Drop the pictures, then extract the listing word for word.
- Opening Delimiter -
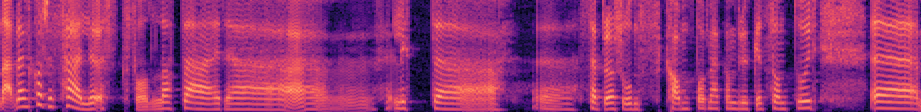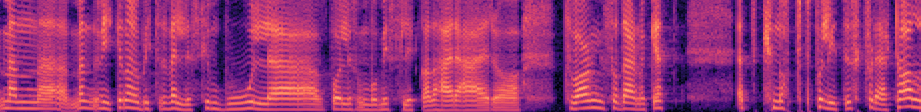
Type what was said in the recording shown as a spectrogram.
Nei, det er vel kanskje særlig Østfold at det er uh, litt Uh, separasjonskamp, om jeg kan bruke et sånt ord. Uh, men, uh, men, Viken har jo blitt et veldig symbol på liksom hvor mislykka det her er, og tvang. Så det er nok et, et knapt politisk flertall,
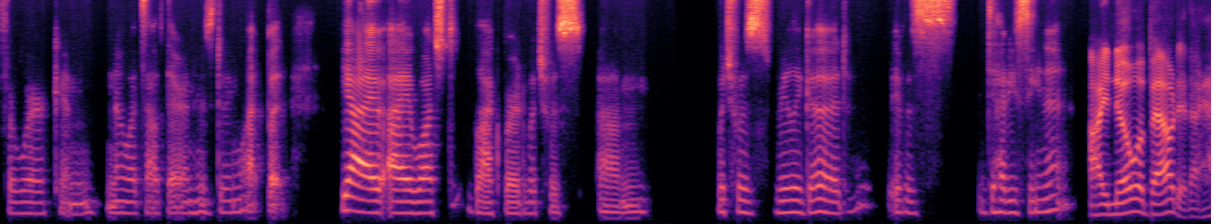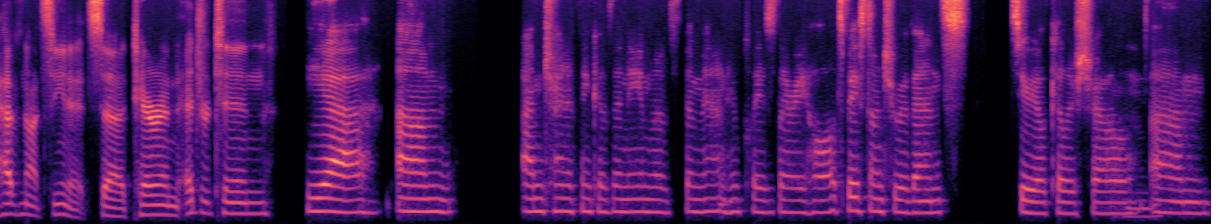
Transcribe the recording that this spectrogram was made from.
for work and know what's out there and who's doing what. But yeah, I, I watched Blackbird, which was um, which was really good. It was. Have you seen it? I know about it. I have not seen it. It's uh, Taron Egerton. Yeah. Um, I'm trying to think of the name of the man who plays Larry Hall. It's based on true events serial killer show. Mm. Um,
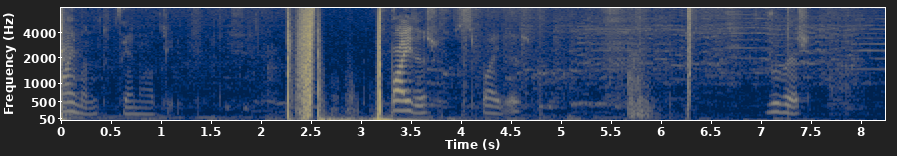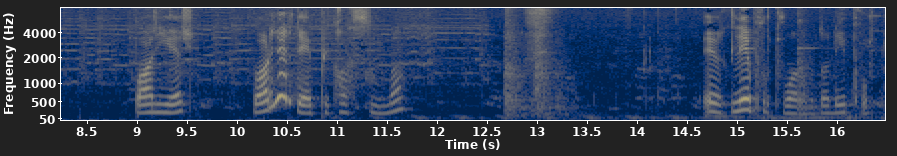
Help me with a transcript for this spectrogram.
Diamond fena değil. Spider. Spider. Ruber. Bariyer. Bariyer de epic aslında. Evet Leopard var burada Leopard.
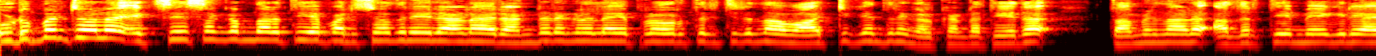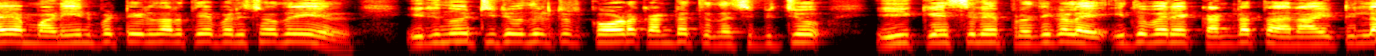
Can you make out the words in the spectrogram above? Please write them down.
ഉടുമ്പൻചോല എക്സൈസ് സംഘം നടത്തിയ പരിശോധനയിലാണ് രണ്ടിടങ്ങളിലായി പ്രവർത്തിച്ചിരുന്ന വാറ്റ് കേന്ദ്രങ്ങൾ കണ്ടെത്തിയത്. തമിഴ്നാട് അതിർത്തി മേഖലയായ മണിയൻപെട്ടിയിൽ നടത്തിയ പരിശോധനയിൽ ഇരുന്നൂറ്റി ലിറ്റർ കോട കണ്ടെത്തി നശിപ്പിച്ചു. ഈ കേസിലെ പ്രതികളെ ഇതുവരെ കണ്ടെത്താനായിട്ടില്ല.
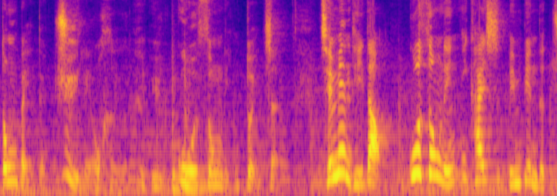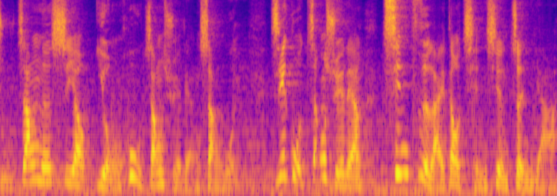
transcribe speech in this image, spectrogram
东北的巨流河与郭松龄对阵。前面提到，郭松龄一开始兵变的主张呢是要拥护张学良上位，结果张学良亲自来到前线镇压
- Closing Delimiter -
#### OUTPUT OF THE TASK
Type what was said in the recording shown as a spectrogram.
Nei, det er vel kanskje særlig Østfold at det er uh, litt Uh, separasjonskamp, om jeg kan bruke et sånt ord. Uh, men, uh, men, Viken har jo blitt et veldig symbol på liksom hvor mislykka det her er, og tvang. Så det er nok et, et knapt politisk flertall,
Transcribe the recording that this spectrogram was made from.
for work and know what's out there and who's doing what. But yeah, I, I watched Blackbird, which was um, which was really good. It was. Have you seen it? I know about it. I have not seen it. It's uh, Taron Egerton. Yeah. Um, I'm trying to think of the name of the man who plays Larry Hall. It's based on true events serial killer show. Mm. Um,
Help me with a transcript for this spectrogram.
Diamond fena değil. Spider. Spider. Ruber. Bariyer. Bariyer de epic aslında. Evet Leopard var burada Leopard.
Can you make out the words in the spectrogram above? Please write them down.
ഉടുമ്പൻചോല എക്സൈസ് സംഘം നടത്തിയ പരിശോധനയിലാണ് രണ്ടിടങ്ങളിലായി പ്രവർത്തിച്ചിരുന്ന വാറ്റ് കേന്ദ്രങ്ങൾ കണ്ടെത്തിയത്. തമിഴ്നാട് അതിർത്തി മേഖലയായ മണിയൻപെട്ടിയിൽ നടത്തിയ പരിശോധനയിൽ ഇരുന്നൂറ്റി ലിറ്റർ കോട കണ്ടെത്തി നശിപ്പിച്ചു. ഈ കേസിലെ പ്രതികളെ ഇതുവരെ കണ്ടെത്താനായിട്ടില്ല.
transcribe speech in this image, spectrogram
东北的巨流河与郭松龄对阵。前面提到，郭松龄一开始兵变的主张呢是要拥护张学良上位，结果张学良亲自来到前线镇压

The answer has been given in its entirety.